“Judges occupy high office and are due respect and governmental support in the exercise of their onerous duties, but they are not princes; they are servants.”
While it was important to protect the judiciary against infringements of independence, that was not the issue here, they said. This was not a case about the judiciary as an institution and Mosito’s case all along had been that he had been the target of a “malicious ad hominem assault” and that the prosecution and disciplinary proceedings were aimed at him, personally.
There was no suggestion that there was any attempt to influence or hamper him as a judge. “This is a case about a taxpayer who happens to be a judge who allegedly failed to file income tax returns. Put differently – and more correctly – the question here is whether a person, by virtue of his or her appointment as a judge, is shielded from the prescripts of the income tax legislation and ordinary criminal law and procedure of the land.”

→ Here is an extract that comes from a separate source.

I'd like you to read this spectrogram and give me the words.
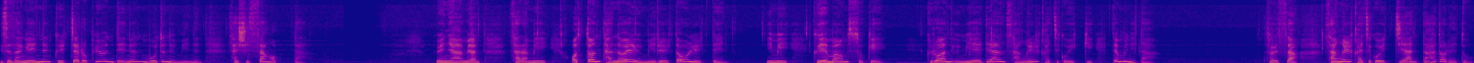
이 세상에 있는 글자로 표현되는 모든 의미는 사실상 없다. 왜냐하면 사람이 어떤 단어의 의미를 떠올릴 땐 이미 그의 마음 속에 그러한 의미에 대한 상을 가지고 있기 때문이다. 설사 상을 가지고 있지 않다 하더라도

Along the way Mosito had dropped various aspects of his original argument, and was mostly left with a claim, based on the constitution, that the proposed action against him violated the principle of judicial independence. The five judges said they knew of no principle that would have the effect of immunising judges from criminal prosecution. They wanted to be “emphatic” on this point: if there was any difference between judges and anyone else facing criminal prosecution it could be argued that “in a case affecting probity” judicial ethics would require a judge to stand down voluntarily or submit to suspension pending the outcome of the case.
Counsel for Mosito argued that the disciplinary proceedings outlined in the constitution were a “necessary precursor” to prosecution. That could not be, said the judges, as it would mean that the judgment of a disciplinary tribunal overrode that of the criminal justice system.

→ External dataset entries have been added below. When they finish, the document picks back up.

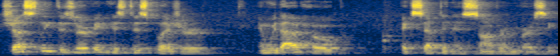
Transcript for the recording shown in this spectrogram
justly deserving his displeasure, and without hope, except in his sovereign mercy?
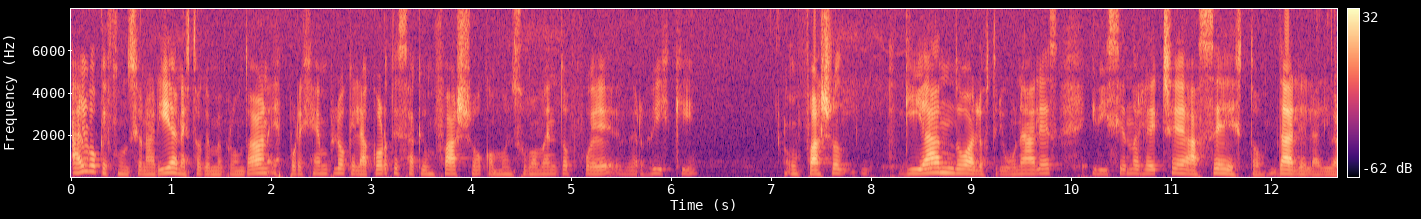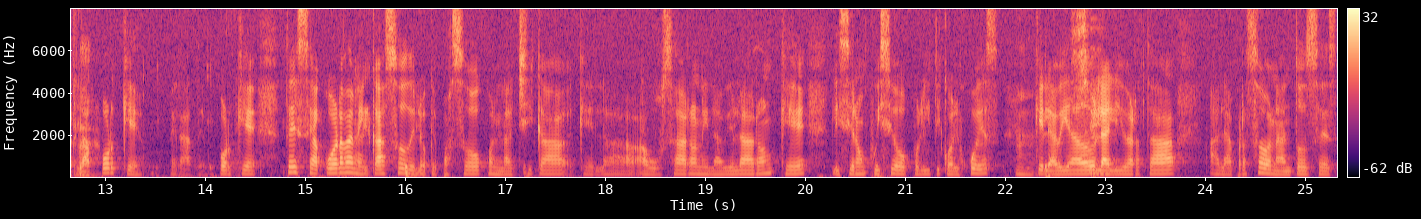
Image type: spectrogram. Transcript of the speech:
algo que funcionaría en esto que me preguntaban es, por ejemplo, que la Corte saque un fallo, como en su momento fue Berbisky, un fallo guiando a los tribunales y diciéndole, che, hace esto, dale la libertad. ¿Por qué? Espérate, porque ustedes se acuerdan el caso de lo que pasó con la chica que la abusaron y la violaron, que le hicieron juicio político al juez, mm. que le había dado la libertad a la persona. Entonces,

The judges also said that they did not in any case endorse the submission by Mosito that disclosure by the revenue authorities to their prosecution colleagues was improper. The tax law prohibition was on “unauthorised” disclosure, they said, and there was nothing wrong with the tax authorities giving information to the prosecuting arm of the state for action against alleged tax offenders.
The court also pointed out that on the one hand Mosito claimed an impeachment process could not start until the criminal prosecution was complete. And on the other he contended that prosecution could not start until the disciplinary process was complete, a position that resulted in deadlock. “This patently absurd conclusion is also derived from the failure to distinguish the two distinct mechanisms …. Judges are human. They can commit crimes, and if they do they can be prosecuted. They can also behave in ways proving them unfit for judicial office. Then they may be removed from office. Conduct constituting an indictable crime can also constitute impeachable misconduct.”

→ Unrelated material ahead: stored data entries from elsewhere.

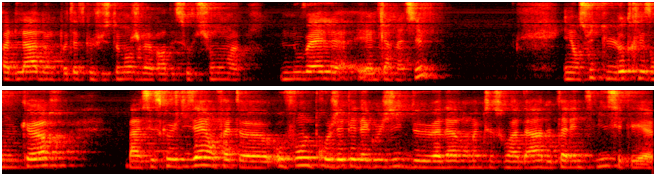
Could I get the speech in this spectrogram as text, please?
pas de là, donc peut-être que justement, je vais avoir des solutions nouvelles et alternatives. Et ensuite, l'autre raison de cœur, bah, c'est ce que je disais, en fait, euh, au fond, le projet pédagogique de ADA, avant même que ce soit ADA, de Talent Me, c'était euh,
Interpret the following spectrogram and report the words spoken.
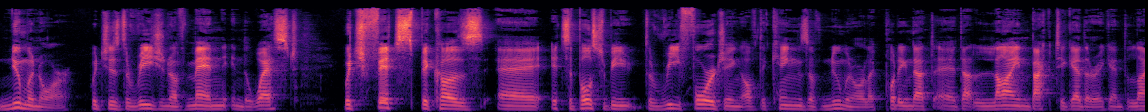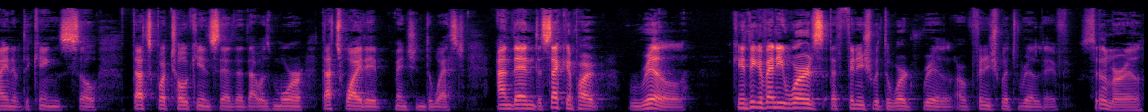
Numenor, which is the region of men in the west which fits because uh, it's supposed to be the reforging of the kings of Numenor, like putting that uh, that line back together again, the line of the kings. So that's what Tolkien said that that was more. That's why they mentioned the West. And then the second part, Rill. Can you think of any words that finish with the word Rill or finish with Rill, Dave? Silmaril,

On the question of costs the court said while Mosito tried to present his case as a defence of the judiciary in Lesotho against attack by the executive, he also made out that he was being personally persecuted. In reality he was not defending judicial independence “but has been pursuing his personal interests under the banner of constitutionality”. It was therefore appropriate that he should bear the costs of the other parties in the case.
The decision means the disciplinary hearing may now go ahead in August as planned. However, Mosito has already tried to limit its terms of reference via a recently argued application for the subject matter of the hearing to be restricted: he wants anything that happened before his appointment as a judge to be off limits. Judgment in that matter is still expected, but it is unlikely that his argument will have persuaded the court.
This story first appeared in Legalbriefs, 25 May 2016